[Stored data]
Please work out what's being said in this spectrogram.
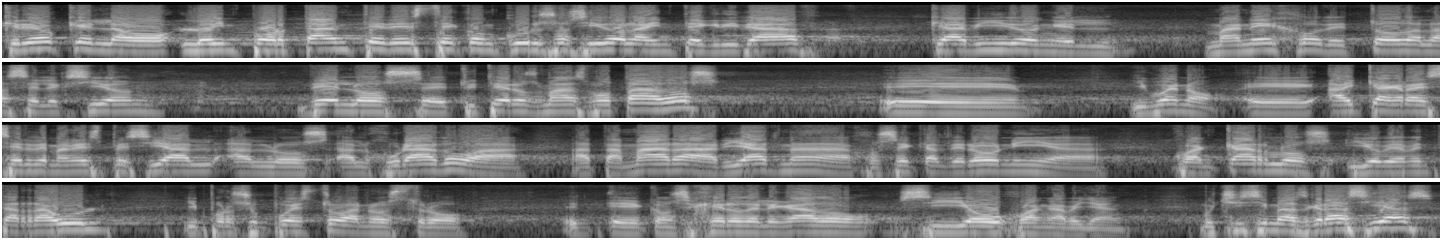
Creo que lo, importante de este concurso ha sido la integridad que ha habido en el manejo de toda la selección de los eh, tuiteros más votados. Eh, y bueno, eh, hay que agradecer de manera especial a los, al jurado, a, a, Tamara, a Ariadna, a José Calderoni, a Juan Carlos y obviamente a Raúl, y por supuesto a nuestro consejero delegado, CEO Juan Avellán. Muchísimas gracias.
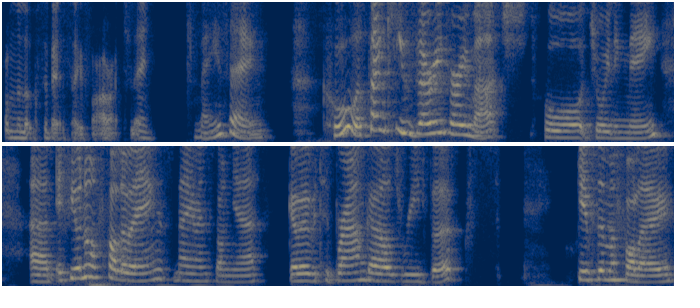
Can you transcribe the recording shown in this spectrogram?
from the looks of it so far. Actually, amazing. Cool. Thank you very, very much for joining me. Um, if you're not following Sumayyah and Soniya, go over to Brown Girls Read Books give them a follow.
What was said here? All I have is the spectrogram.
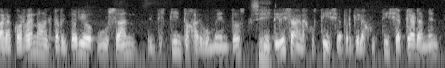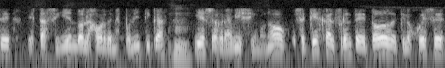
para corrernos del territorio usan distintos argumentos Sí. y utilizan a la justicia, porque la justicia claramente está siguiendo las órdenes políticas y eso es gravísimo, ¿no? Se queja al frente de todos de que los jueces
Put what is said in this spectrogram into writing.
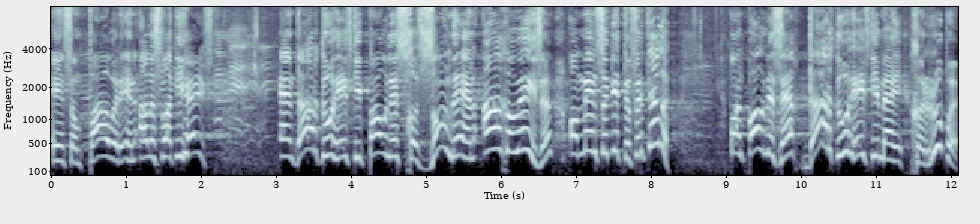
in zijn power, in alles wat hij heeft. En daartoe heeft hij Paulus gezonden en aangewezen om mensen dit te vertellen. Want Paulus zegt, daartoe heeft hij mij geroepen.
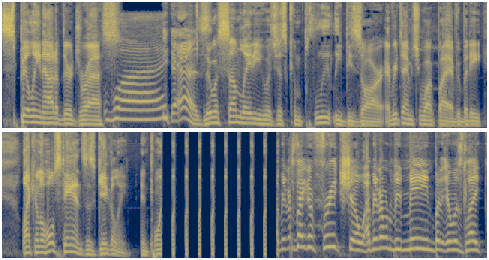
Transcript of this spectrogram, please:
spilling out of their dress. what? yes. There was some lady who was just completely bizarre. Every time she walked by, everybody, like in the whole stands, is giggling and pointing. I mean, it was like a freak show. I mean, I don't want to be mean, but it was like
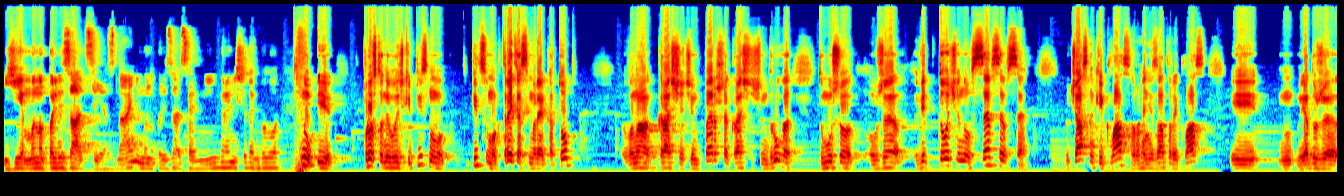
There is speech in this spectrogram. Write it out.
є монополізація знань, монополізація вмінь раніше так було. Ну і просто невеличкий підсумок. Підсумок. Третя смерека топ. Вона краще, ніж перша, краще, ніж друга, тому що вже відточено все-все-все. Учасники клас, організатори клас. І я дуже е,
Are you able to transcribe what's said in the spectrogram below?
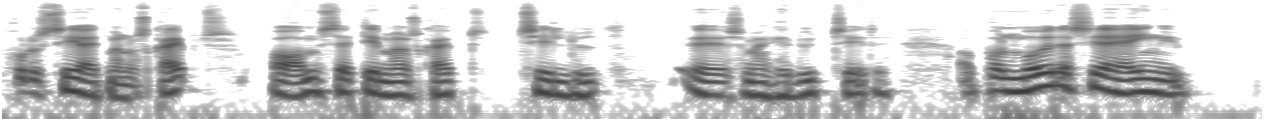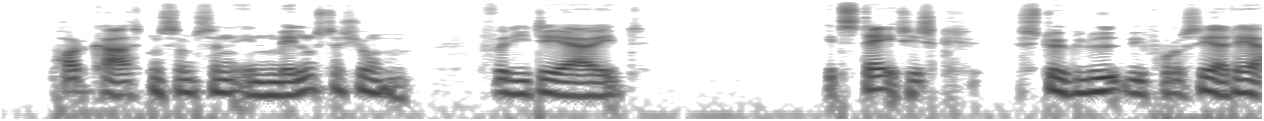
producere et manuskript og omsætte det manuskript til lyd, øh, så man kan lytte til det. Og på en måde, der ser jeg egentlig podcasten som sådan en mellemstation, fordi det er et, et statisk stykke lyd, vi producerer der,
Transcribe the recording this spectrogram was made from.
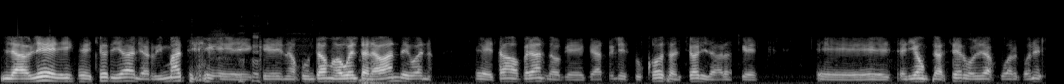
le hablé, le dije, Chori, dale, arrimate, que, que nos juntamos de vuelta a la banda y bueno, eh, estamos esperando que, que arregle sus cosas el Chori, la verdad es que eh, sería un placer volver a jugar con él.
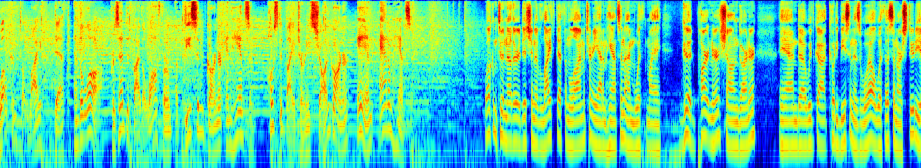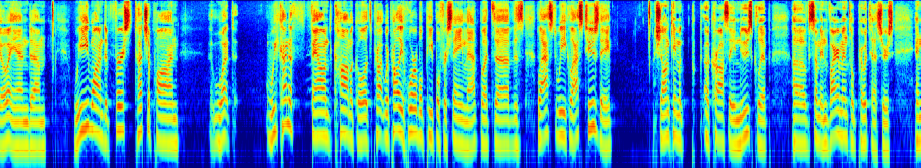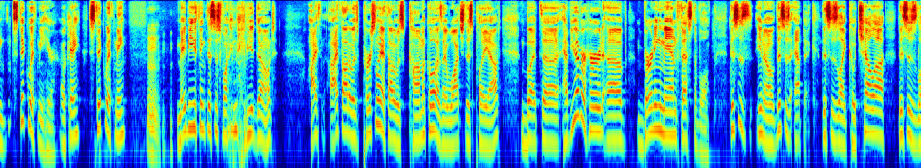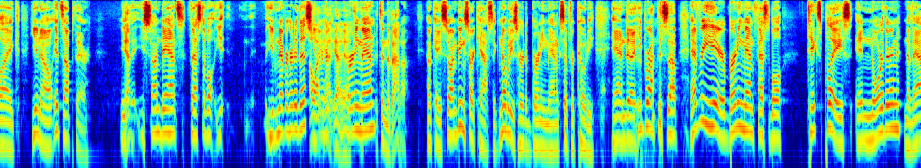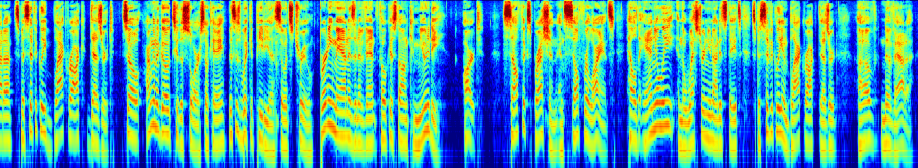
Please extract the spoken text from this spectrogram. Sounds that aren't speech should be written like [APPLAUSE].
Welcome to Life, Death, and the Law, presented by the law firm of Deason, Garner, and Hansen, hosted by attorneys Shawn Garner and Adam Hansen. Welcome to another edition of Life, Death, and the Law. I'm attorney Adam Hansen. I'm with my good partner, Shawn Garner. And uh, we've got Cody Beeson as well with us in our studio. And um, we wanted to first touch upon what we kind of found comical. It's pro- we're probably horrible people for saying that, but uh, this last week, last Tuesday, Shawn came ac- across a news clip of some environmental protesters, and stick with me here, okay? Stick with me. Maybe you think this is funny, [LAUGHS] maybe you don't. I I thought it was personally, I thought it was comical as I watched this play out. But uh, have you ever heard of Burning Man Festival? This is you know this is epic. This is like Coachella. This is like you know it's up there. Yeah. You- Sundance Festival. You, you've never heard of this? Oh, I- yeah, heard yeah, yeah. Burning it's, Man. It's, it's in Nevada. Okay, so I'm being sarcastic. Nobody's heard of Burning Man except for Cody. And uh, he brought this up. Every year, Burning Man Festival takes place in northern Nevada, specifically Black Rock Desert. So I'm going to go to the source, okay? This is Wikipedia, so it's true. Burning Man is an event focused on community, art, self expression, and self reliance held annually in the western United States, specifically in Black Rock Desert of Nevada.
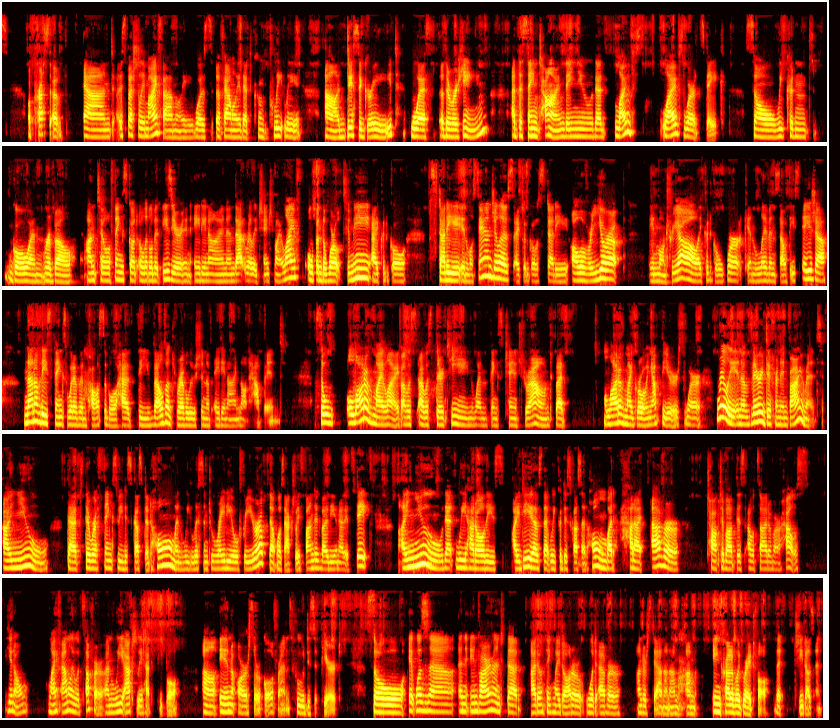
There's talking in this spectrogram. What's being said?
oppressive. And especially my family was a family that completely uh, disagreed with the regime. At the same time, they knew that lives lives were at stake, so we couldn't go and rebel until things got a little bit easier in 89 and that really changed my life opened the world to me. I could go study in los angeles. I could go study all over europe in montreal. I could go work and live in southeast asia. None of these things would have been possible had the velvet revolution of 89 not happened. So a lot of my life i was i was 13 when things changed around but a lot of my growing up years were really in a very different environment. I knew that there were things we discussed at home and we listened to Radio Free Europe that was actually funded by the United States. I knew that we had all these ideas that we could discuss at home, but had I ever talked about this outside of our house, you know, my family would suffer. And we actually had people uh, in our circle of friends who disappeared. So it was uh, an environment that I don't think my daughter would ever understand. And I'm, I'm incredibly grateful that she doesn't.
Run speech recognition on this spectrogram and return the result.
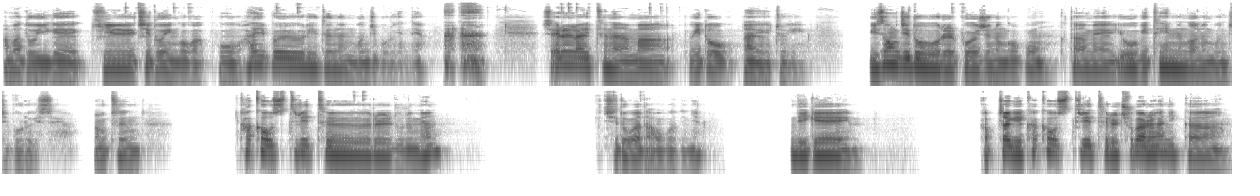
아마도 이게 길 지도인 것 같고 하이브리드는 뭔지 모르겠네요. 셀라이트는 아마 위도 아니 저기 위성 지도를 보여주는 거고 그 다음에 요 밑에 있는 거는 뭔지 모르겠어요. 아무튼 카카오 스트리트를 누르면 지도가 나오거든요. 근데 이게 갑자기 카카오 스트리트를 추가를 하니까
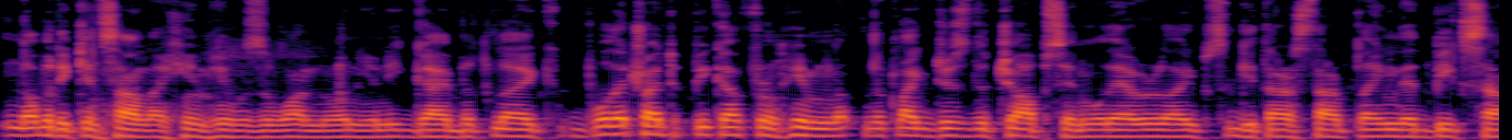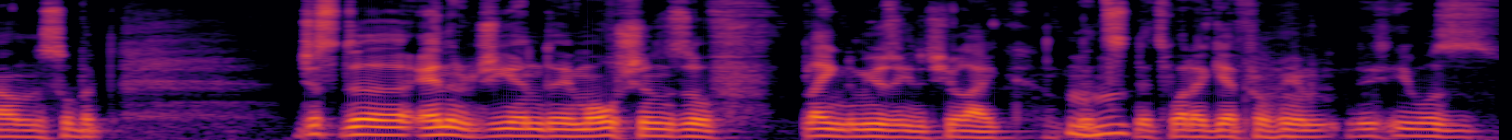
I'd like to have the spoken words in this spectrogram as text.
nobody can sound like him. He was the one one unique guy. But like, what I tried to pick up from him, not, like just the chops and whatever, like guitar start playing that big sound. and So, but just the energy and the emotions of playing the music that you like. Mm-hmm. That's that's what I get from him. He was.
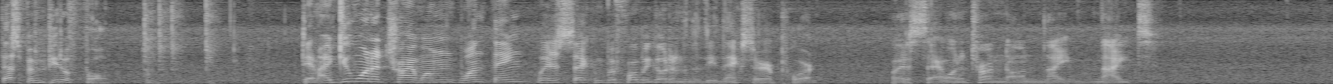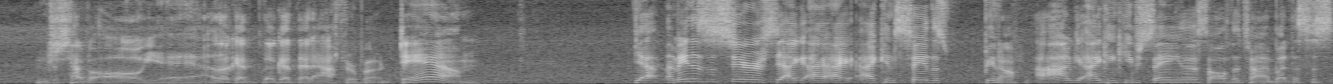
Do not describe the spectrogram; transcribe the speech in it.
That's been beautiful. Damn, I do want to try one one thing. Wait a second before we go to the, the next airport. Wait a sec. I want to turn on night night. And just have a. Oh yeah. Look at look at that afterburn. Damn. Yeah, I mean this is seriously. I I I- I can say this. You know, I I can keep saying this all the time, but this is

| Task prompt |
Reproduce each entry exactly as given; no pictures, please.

| Response to this exercise |
Please work out what's being said in this spectrogram.
Creo que lo, importante de este concurso ha sido la integridad que ha habido en el manejo de toda la selección de los eh, tuiteros más votados. Eh, y bueno, eh, hay que agradecer de manera especial a los, al jurado, a, a, Tamara, a Ariadna, a José Calderoni, a Juan Carlos y obviamente a Raúl, y por supuesto a nuestro consejero delegado, CEO Juan Avellán. Muchísimas gracias.
Can you transcribe the recording shown in this spectrogram?
from the looks of it so far. Actually, amazing. Cool. Thank you very, very much for joining me. Um, if you're not following Sumayyah and Soniya, go over to Brown Girls Read Books give them a follow.
What was said here? All I have is the spectrogram.
para corrernos del territorio usan distintos argumentos Sí. y utilizan a la justicia, porque la justicia claramente está siguiendo las órdenes políticas y eso es gravísimo, ¿no? Se queja al frente de todos de que los jueces
Put what is said in this spectrogram into writing.
in zijn power, in alles wat hij heeft. En daartoe heeft hij Paulus gezonden en aangewezen om mensen dit te vertellen. Want Paulus zegt, daartoe heeft hij mij geroepen.
Transcript of this spectrogram, please:
spilling out of their dress. what? yes. There was some lady who was just completely bizarre. Every time she walked by, everybody, like in the whole stands, is giggling and pointing. I mean, it was like a freak show. I mean, I don't want to be mean, but it was like
There is speech in this spectrogram. Write it out.
є монополізація знань, монополізація вмінь раніше так було. Ну і просто невеличкий підсумок. Підсумок. Третя смерека топ. Вона краще, ніж перша, краще, ніж друга, тому що вже відточено все-все-все. Учасники клас, організатори клас. І я дуже е,
Are you able to transcribe what's said in the spectrogram below?
producere et manuskript og omsætte det manuskript til lyd, øh, så man kan lytte til det. Og på en måde, der ser jeg egentlig podcasten som sådan en mellemstation, fordi det er et, et statisk stykke lyd, vi producerer der,
Transcribe the recording this spectrogram was made from.
le hablé, le dije, Chori, dale, arrimate, que, que nos juntamos de vuelta a la banda y bueno, eh, estamos esperando que, que arregle sus cosas el Chori, la verdad es que eh, sería un placer volver a jugar con él.
Please extract the spoken text from this spectrogram. Sounds that aren't speech should be written like [APPLAUSE].
Welcome to Life, Death, and the Law, presented by the law firm of Deason, Garner, and Hansen, hosted by attorneys Shawn Garner and Adam Hansen. Welcome to another edition of Life, Death, and the Law. I'm attorney Adam Hansen. I'm with my good partner, Shawn Garner. And uh, we've got Cody Beeson as well with us in our studio. And um, we wanted to first touch upon what we kind of found comical. It's pro- we're probably horrible people for saying that, but uh, this last week, last Tuesday, Shawn came ac- across a news clip of some environmental protesters, and stick with me here, okay? Stick with me. Maybe you think this is funny, [LAUGHS] maybe you don't. I I thought it was personally, I thought it was comical as I watched this play out. But uh, have you ever heard of Burning Man Festival? This is you know this is epic. This is like Coachella. This is like you know it's up there. Yeah. You- Sundance Festival. You, you've never heard of this? Oh, I- yeah, heard yeah, yeah. Burning it's, Man. It's, it's in Nevada. Okay, so I'm being sarcastic. Nobody's heard of Burning Man except for Cody. And uh, he brought this up. Every year, Burning Man Festival takes place in northern Nevada, specifically Black Rock Desert. So I'm going to go to the source, okay? This is Wikipedia, so it's true. Burning Man is an event focused on community, art, self expression, and self reliance held annually in the western United States, specifically in Black Rock Desert of Nevada.
There's talking in this spectrogram. What's being said?
oppressive. And especially my family was a family that completely uh, disagreed with the regime. At the same time, they knew that lives lives were at stake, so we couldn't go and rebel until things got a little bit easier in 89 and that really changed my life opened the world to me. I could go study in los angeles. I could go study all over europe in montreal. I could go work and live in southeast asia. None of these things would have been possible had the velvet revolution of 89 not happened. So a lot of my life i was i was 13 when things changed around but a lot of my growing up years were really in a very different environment. I knew that there were things we discussed at home and we listened to Radio Free Europe that was actually funded by the United States. I knew that we had all these ideas that we could discuss at home, but had I ever talked about this outside of our house, you know, my family would suffer. And we actually had people uh, in our circle of friends who disappeared. So it was uh, an environment that I don't think my daughter would ever understand. And I'm, I'm incredibly grateful that she doesn't.
Run speech recognition on this spectrogram and return the result.
아마도 이게 길 지도인 것 같고 하이브리드는 뭔지 모르겠네요. 셀라이트는 아마 위도 아니 저기 위성 지도를 보여주는 거고 그 다음에 요 밑에 있는 거는 뭔지 모르겠어요. 아무튼 카카오 스트리트를 누르면 지도가 나오거든요. 근데 이게 갑자기 카카오 스트리트를 추가를 하니까
I'd like to have the spoken words in this spectrogram as text.
nobody can sound like him. He was the one one unique guy. But like, what I tried to pick up from him, not, like just the chops and whatever, like guitar start playing that big sound. and So, but just the energy and the emotions of playing the music that you like. Mm-hmm. That's that's what I get from him. He was.
Do not describe the spectrogram; transcribe the speech in it.
That's been beautiful. Damn, I do want to try one one thing. Wait a second before we go to the, the next airport. Wait a sec. I want to turn on night night. And just have a. Oh yeah. Look at look at that afterburn. Damn. Yeah, I mean this is seriously. I I I- I can say this. You know, I I can keep saying this all the time, but this is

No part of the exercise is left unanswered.